Inactivation of cytochrome P-450 by 2-isopropyl-4-pentenamide and other xenobiotics leads to heme-derived protein adducts

Chem Biol Interact. 1986 Jun;58(3):345-52. doi: 10.1016/s0009-2797(86)80108-9.


When cytochrome P-450 in phenobarbital-induced rat liver microsomes was destroyed by 2-isopropyl-4-pentenamide (AIA) in vitro, 50% of the degraded heme was recovered as heme-derived products irreversibly bound to microsomal proteins. In contrast, less than 50% of the degraded heme was accounted for as N-alkylated porphyrins.

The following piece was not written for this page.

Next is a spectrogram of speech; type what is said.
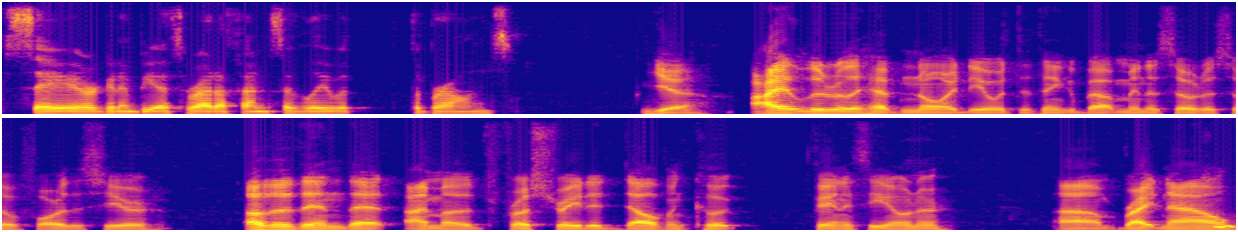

Furthermore, 64% of the irreversibly bound products was bound specifically to a 54-kD form of cytochrome P-450. Several other compounds which have been reported to destroy cytochrome P-450 by forming N-alkylated porphyrins also produced heme-derived protein adducts. These findings indicate that the formation of heme-derived protein adducts may represent an important pathway for the irreversible degradation of cytochrome P-450 by many xenobiotics.

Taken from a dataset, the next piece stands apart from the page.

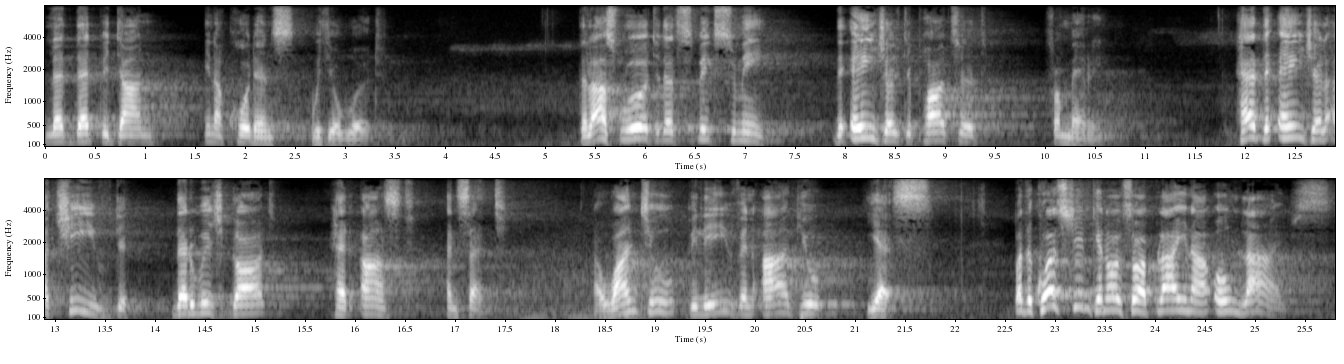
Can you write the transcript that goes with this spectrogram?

MeSH terms

  • Acetamides / pharmacology*
  • Allylisopropylacetamide / pharmacology*
  • Animals
  • Cytochrome P-450 Enzyme Inhibitors*
  • Heme / analysis*
  • Male
  • Microsomes, Liver / metabolism*
  • NADP / metabolism
  • Porphyrins / analysis
  • Protein Binding
  • Proteins / analysis*
  • Rats
  • Rats, Inbred Strains

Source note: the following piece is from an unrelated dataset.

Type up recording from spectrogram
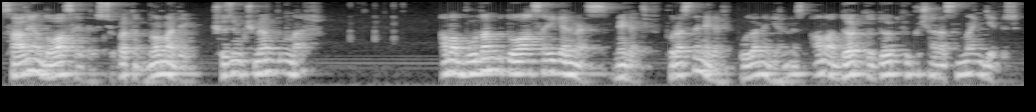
Sağlayan doğal sayılar istiyor. Bakın normalde çözüm kümem bunlar. Ama buradan bir doğal sayı gelmez. Negatif. Burası da negatif. Buradan da gelmez. Ama 4 ile 4 kök 3 arasından gelir.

  • Acetamides
  • Cytochrome P-450 Enzyme Inhibitors
  • Porphyrins
  • Proteins
  • Allylisopropylacetamide
  • Heme
  • NADP